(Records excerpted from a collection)
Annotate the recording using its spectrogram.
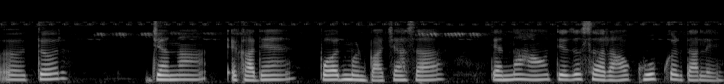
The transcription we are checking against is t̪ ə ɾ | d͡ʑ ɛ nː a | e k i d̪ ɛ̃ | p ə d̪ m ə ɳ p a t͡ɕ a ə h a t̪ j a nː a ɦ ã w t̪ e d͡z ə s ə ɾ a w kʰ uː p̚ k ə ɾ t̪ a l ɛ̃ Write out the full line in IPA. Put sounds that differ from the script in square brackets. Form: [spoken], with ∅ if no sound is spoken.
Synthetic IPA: t̪ ə ɾ | d͡ʑ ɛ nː a | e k [a] d̪ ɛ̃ | p ə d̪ m ə ɳ p a t͡ɕ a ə [s] a t̪ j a nː a ɦ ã w t̪ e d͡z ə s ə ɾ a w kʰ uː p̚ k ə ɾ t̪ a l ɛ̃

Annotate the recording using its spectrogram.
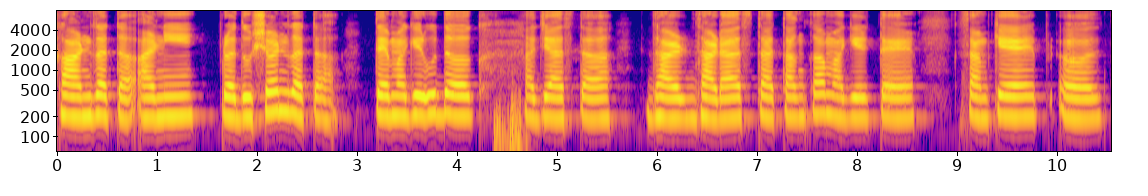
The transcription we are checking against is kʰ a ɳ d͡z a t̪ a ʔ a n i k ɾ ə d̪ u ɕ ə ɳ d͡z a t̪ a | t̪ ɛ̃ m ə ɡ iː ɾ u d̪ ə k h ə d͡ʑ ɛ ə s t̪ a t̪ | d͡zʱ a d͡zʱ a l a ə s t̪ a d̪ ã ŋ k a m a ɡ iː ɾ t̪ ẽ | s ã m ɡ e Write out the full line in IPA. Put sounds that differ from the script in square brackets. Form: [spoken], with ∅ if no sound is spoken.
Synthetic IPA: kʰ a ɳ d͡z a t̪ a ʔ a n i [p] ɾ ə d̪ u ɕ ə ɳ d͡z a t̪ a | t̪ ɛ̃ m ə ɡ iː ɾ u d̪ ə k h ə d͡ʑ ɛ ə s t̪ a [∅] | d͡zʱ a d͡zʱ a [ɽ] a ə s t̪ a [t̪] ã ŋ k a m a ɡ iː ɾ t̪ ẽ | s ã m [k] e

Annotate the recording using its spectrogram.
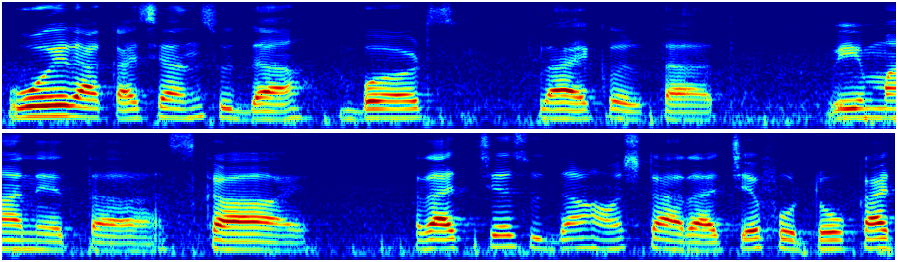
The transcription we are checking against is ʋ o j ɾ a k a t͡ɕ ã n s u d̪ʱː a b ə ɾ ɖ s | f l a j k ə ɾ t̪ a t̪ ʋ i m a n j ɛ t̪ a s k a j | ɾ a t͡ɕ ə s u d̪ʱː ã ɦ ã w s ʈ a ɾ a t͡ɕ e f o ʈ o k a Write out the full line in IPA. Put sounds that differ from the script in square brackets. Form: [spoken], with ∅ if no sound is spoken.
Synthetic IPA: ʋ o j ɾ a k a t͡ɕ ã n s u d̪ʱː a b ə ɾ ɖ s | f l a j k ə ɾ t̪ a t̪ ʋ i m a n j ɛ t̪ a s k a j | ɾ a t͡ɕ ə s u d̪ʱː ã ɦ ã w s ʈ a ɾ a t͡ɕ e f o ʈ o k a

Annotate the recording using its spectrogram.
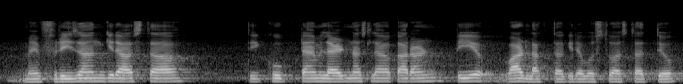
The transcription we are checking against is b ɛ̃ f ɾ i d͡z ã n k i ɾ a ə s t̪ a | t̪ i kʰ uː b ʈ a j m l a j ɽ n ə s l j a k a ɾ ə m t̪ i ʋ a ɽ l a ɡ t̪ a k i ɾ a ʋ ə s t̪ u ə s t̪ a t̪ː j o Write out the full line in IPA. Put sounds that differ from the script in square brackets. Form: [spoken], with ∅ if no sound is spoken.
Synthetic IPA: [m] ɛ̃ f ɾ i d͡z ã n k i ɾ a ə s t̪ a | t̪ i kʰ uː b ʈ a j m l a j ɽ n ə s l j a k a ɾ ə [ɳ] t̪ i ʋ a ɽ l a ɡ t̪ a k i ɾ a ʋ ə s t̪ u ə s t̪ a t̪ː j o

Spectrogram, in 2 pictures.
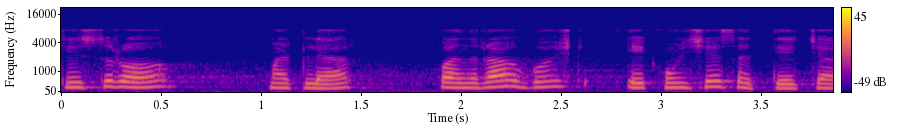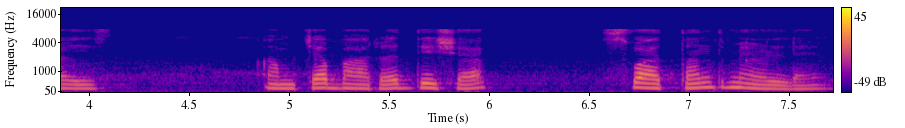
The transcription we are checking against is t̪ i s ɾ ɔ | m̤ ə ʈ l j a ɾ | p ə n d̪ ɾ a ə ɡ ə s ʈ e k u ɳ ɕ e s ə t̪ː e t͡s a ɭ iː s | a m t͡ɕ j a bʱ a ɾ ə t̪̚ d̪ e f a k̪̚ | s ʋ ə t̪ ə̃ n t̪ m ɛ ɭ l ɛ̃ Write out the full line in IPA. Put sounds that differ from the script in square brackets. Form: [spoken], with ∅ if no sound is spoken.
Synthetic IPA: t̪ i s ɾ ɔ | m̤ ə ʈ l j a ɾ | p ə n d̪ ɾ a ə ɡ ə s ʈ e k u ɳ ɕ e s ə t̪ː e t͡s a ɭ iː s | a m t͡ɕ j a bʱ a ɾ ə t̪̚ d̪ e [ɕ] a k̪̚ | s ʋ [a] t̪ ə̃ n t̪ m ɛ ɭ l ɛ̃

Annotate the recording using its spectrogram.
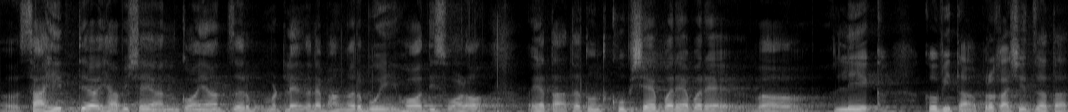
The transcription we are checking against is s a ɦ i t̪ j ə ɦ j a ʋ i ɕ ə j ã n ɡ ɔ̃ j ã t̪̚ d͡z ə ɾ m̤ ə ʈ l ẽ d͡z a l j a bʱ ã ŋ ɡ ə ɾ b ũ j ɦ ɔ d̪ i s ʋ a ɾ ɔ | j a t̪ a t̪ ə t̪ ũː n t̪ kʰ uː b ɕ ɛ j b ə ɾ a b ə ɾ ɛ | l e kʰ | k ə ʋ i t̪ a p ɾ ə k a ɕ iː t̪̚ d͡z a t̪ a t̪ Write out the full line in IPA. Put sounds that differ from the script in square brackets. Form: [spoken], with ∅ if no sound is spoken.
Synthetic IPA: s a ɦ i t̪ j ə ɦ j a ʋ i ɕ ə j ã n ɡ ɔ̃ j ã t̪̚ d͡z ə ɾ m̤ ə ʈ l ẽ d͡z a l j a bʱ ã ŋ ɡ ə ɾ b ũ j ɦ ɔ d̪ i s ʋ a [ɭ] ɔ | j [ɛ] t̪ a t̪ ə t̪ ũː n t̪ kʰ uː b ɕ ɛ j b ə ɾ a b ə ɾ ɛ | l e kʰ | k ə ʋ i t̪ a p ɾ ə k a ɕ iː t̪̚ d͡z a t̪ a t̪

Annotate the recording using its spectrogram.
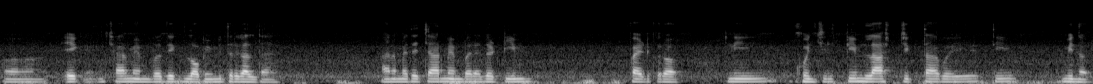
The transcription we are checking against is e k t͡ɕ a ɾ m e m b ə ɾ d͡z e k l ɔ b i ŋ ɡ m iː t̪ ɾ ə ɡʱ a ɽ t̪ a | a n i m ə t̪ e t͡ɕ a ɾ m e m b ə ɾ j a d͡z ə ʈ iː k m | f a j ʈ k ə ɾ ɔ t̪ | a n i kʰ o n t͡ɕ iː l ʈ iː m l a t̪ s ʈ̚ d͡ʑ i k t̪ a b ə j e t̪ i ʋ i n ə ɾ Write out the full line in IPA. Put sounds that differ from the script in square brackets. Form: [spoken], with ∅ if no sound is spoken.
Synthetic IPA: e k t͡ɕ a ɾ m e m b ə ɾ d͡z e k l ɔ b i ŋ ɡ m [i] t̪ ɾ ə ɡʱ a [l] t̪ a | a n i m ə t̪ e t͡ɕ a ɾ m e m b ə ɾ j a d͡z ə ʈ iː [∅] m | f a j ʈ k ə ɾ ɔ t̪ | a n i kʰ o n t͡ɕ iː l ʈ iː m l a [∅] s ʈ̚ d͡ʑ i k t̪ a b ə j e t̪ i ʋ i n ə ɾ

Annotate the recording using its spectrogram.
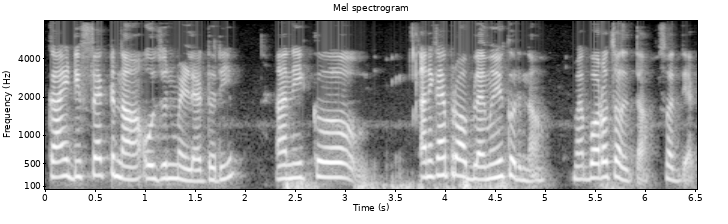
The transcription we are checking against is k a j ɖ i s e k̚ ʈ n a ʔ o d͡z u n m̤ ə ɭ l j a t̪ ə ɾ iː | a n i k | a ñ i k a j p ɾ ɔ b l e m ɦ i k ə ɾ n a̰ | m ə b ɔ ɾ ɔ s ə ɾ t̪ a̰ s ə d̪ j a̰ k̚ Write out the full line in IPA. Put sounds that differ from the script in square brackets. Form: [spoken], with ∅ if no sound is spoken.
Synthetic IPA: k a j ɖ i [f] e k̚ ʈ n a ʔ o d͡z [uː] n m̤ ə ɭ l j a t̪ ə ɾ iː | a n i k | a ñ i k a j p ɾ ɔ b l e m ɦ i k ə ɾ n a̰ | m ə b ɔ ɾ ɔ [t͡s] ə [l] t̪ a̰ s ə d̪ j a̰ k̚

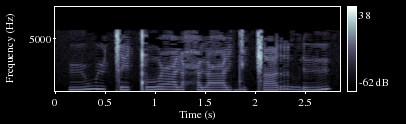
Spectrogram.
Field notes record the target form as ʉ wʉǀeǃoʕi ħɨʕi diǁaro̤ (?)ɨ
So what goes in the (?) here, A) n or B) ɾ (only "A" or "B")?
B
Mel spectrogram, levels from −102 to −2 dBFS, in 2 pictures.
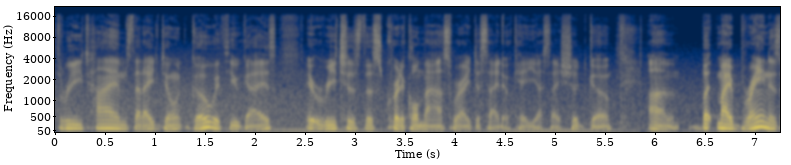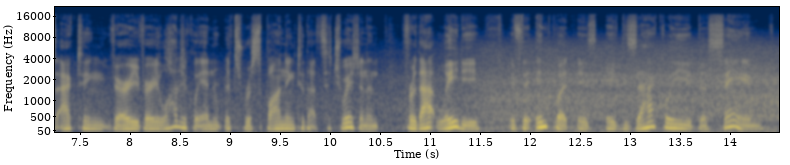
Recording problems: train or aircraft noise; noticeable; throughout; 15 dB below the speech

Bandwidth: 17 kHz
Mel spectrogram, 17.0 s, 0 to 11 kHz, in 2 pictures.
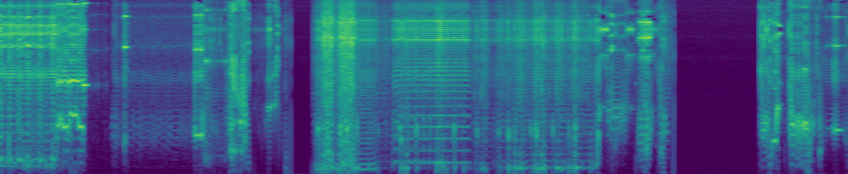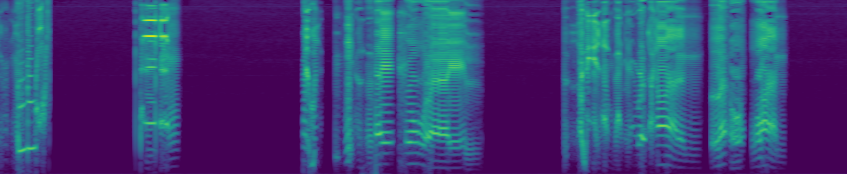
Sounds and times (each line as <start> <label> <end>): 7.6 noise from my glitched speak and maths toy 9.0
11.5 noise from my glitched speak and maths toy 13.3
14.1 noise from my glitched speak and maths toy 16.4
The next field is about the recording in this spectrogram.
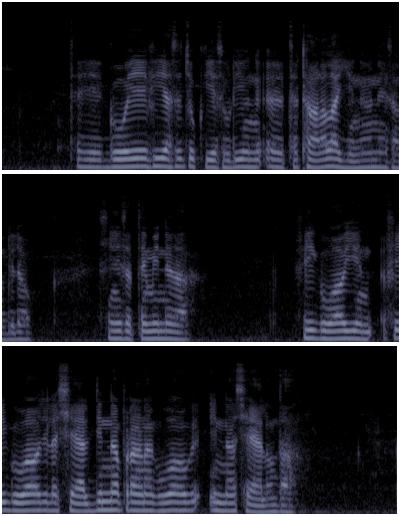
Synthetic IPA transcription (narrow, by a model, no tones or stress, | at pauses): t̪eːɡoːeːpʰiːəst͡ʃʊkːiːaːsʊɽiːʊnt̪ʰːeːʈʰaːlaːlaːiːɦoneːonẽːsəmd͡ʒilɛːoː | ʃẽːs̬ət̪ːẽːmĩːnẽːd̪aː | pʰiːɡoːaːoipʰiːɡoːaːoːd͡ʒeːlaːʃɛːld͡ʒɪnːaːpəɾaːɽ̃aːɡoaːɦoːɡɪnːãːʃɛːlɦʊ̃nd̪aː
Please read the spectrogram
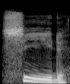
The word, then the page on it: cede: American English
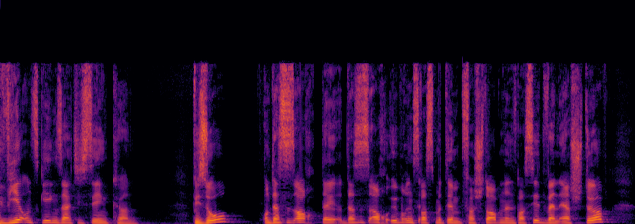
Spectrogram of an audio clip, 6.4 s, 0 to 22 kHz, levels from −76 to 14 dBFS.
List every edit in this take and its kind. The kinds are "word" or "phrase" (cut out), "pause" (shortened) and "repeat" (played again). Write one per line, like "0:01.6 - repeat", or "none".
0:02.5 - pause
0:04.2 - word
0:05.1 - word

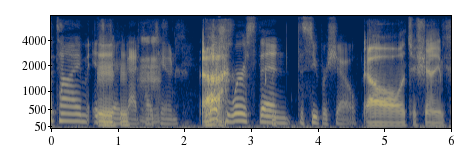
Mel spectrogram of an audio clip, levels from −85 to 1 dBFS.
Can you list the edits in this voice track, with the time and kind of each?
0:04.6 - pause

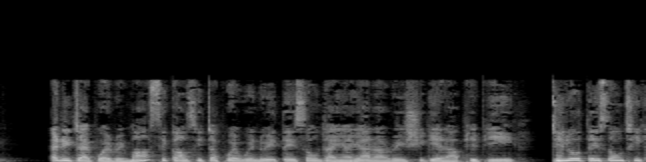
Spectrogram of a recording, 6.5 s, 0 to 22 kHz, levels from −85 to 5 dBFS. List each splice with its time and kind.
none

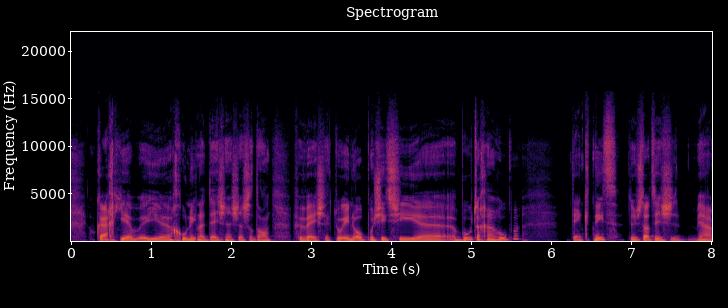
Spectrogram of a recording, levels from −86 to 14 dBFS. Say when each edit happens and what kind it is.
0:01.5 - word

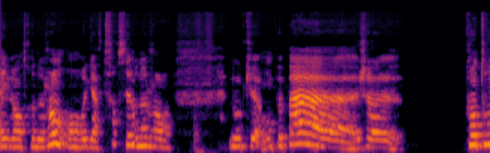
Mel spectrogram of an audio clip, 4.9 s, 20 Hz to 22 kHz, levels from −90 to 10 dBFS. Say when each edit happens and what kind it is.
0:01.3 - word
0:02.6 - word

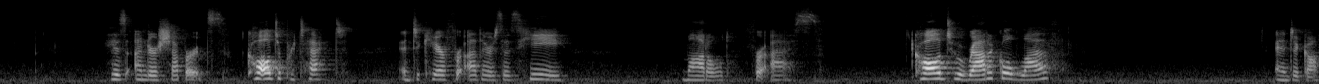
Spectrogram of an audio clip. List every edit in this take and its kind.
none

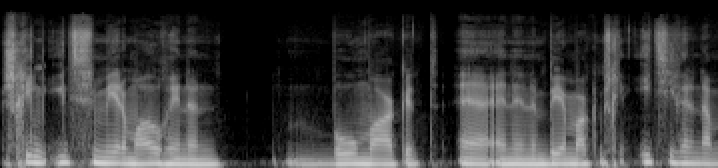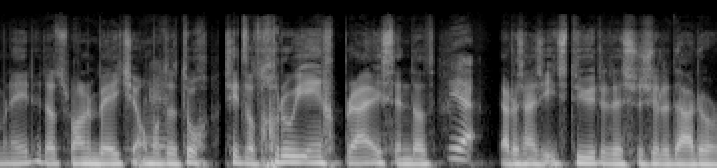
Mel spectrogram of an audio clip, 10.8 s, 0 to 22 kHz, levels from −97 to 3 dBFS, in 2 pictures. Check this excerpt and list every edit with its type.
0:07.0 - pause

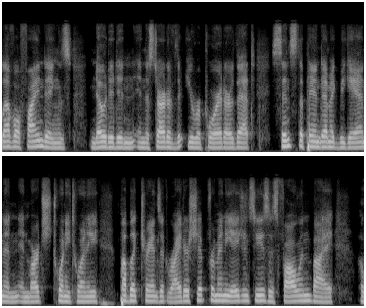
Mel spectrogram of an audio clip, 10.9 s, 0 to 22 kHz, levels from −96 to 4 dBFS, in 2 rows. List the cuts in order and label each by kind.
none

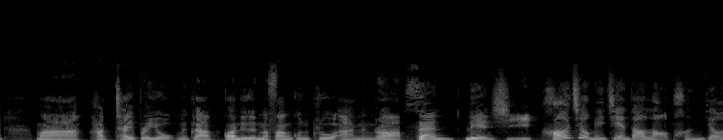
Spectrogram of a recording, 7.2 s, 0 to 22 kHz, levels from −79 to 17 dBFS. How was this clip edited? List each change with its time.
0:02.2 - pause
0:04.0 - pause
0:04.6 - pause
0:05.4 - pause

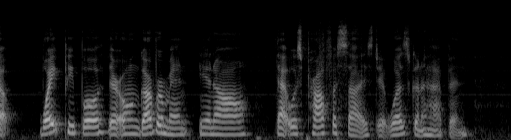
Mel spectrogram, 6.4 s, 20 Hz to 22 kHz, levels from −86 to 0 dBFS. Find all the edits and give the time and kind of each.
0:02.4 - pause
0:03.3 - pause

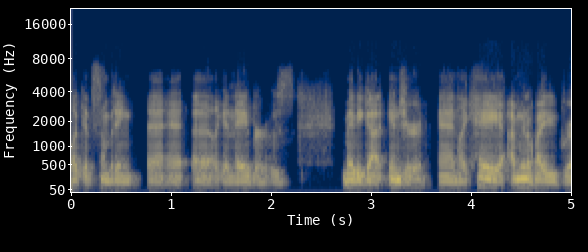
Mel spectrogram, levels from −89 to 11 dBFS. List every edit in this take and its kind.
none

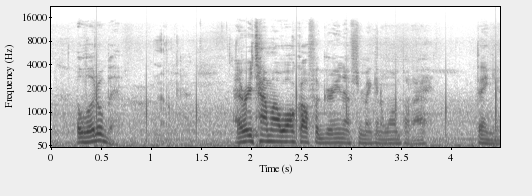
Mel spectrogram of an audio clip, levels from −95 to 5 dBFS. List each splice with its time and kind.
none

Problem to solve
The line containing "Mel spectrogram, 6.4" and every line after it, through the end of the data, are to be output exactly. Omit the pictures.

Exercise solution
Mel spectrogram, 6.4 s, 20 Hz to 22 kHz, levels from −86 to 0 dBFS. Find all the edits and give the time and kind of each.
0:02.4 - pause
0:03.3 - pause

Mel spectrogram, levels from −89 to 11 dBFS. List every edit in this take and its kind.
none

Mel spectrogram of an audio clip, levels from −95 to 5 dBFS. List each splice with its time and kind.
none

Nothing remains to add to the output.